Some argue that the potassium in coconut water can be helpful for those prone to muscle cramping, but studies have recently shown that exercise-associated muscle cramping, contrary to popular belief, may have relatively little to do with electrolyte balance (13). As for now, we will have to wait for additional studies to look at hydration during activity with coconut water and any impact on performance.
No Baloney’s advice. Like any fat, coconut oil should be used in moderation. Given the lack of long-term studies, we don’t suggest scrapping the olive oil just yet! Use sparingly because it still packs a lot of calories, but can be a tasty substitute for butter in some baked goods (like our Pina Colada Spelt Loaf).

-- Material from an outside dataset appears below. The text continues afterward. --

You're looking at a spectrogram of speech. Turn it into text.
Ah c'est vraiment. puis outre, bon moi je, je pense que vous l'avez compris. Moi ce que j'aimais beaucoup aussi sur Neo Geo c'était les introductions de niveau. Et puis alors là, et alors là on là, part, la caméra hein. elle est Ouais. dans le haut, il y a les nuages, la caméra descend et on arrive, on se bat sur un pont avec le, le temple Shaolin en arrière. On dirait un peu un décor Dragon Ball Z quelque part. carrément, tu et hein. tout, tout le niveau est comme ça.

Although coconut water is an option to boost your fluid intake, it is not calorie-free! While lower in calories than fruit juice, we still suggest mixing with water; keep an eye on the quantity you drink to avoid any stomach upset too. Coconut water is not a sports drink replacement, unless you are working out for less than one hour and don’t need the sodium… in which case, water is still your best (and cheapest!) option.
- DebMandal M, Mandal S. Coconut (Cocos nucifera L.: Arecaceae): in health promotion and disease prevention. Asian Pac J Trop Med 2011; 4:241-7.

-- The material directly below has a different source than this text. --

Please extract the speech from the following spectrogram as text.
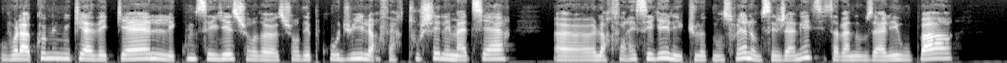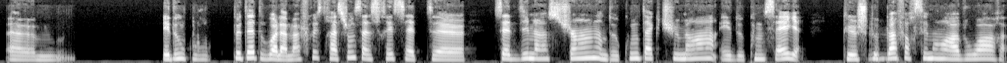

- Assunção ML, et al. Effects of dietary coconut oil on the biochemical and anthropometric profiles of women presenting abdominal obesity. Lipids 2009; 44:593-601.
- Feranil AB, et al. Coconut oil is associated with a beneficial lipid profile in pre-menopausal women in the Philippines. Asia Pac J Clin Nutr 2011; 20:190-5.
- Mensink RP, et al. Effects of dietary fatty acids and carbohydrates on the ratio of serum total to HDL cholesterol and on serum lipids and apolipoproteins: a meta-analysis of 60 controlled trials. Am J Clin Nutr 2003; 77:1146-55.
- Voon PT, et al. Diets high in palmitic acid (16:0), lauric and myristic acids (12:0+14:0), or oleic acid (18:1) do not alter postprandial or fasting plasma homocysteine and inflammatory markers in healthy Malaysian adults. Am J Clin Nutr 2011; 94:1451-7.
- Clandinin MT, et al. The effect of palmitic acid on lipoprotein cholesterol levels. Int J Food Sci Nutr 2000; 51:S61-71.
- Chen BK, et al. Multi-Country analysis of palm oil consumption and cardiovascular disease mortality for countries at different stages of economic development: 1980-1997. Global Health 2011; 7:45.
- Rego Costa AC, et al. Influence of the dietary intake of medium chain triglycerides on body composition, energy expenditure and satiety: a systematic review. Nutr Hosp 2012; 27:103-8.
- Kalman DS, et al. Comparison of coconut water and a carbohydrate-electrolyte sport drink on measures of hydration and physical performance in exercise-trained men. J Int Soc Sports Nutr 2012; 9:1.
- Saat M, et al. Rehydration after exercise with fresh young coconut water, carbohydrate-electrolyte beverage and plain water. J Physiol Anthropol Appl Human Sci 2002; 21:93-104.
- American Dietetic Association, Dietitians of Canada and American College of Sports Medicine. Nutrition and athletic performance joint position statement. Medicine & Science in Sports & Exercise 2009; 41:709-31.
- American College of Sports Medicine. American College of Sports Medicine position stand: exercise and fluid replacement. Med Sci Sports Exerc 2007; 39:377-90.
- Schwellnus MP, et al. Increased running speed and previous cramps rather than dehydration or serum sodium changes predict exercise-associated muscle cramping: a prospective cohort study in 210 Ironman triathletes. Br J Sports Med 2011; 45:650-6.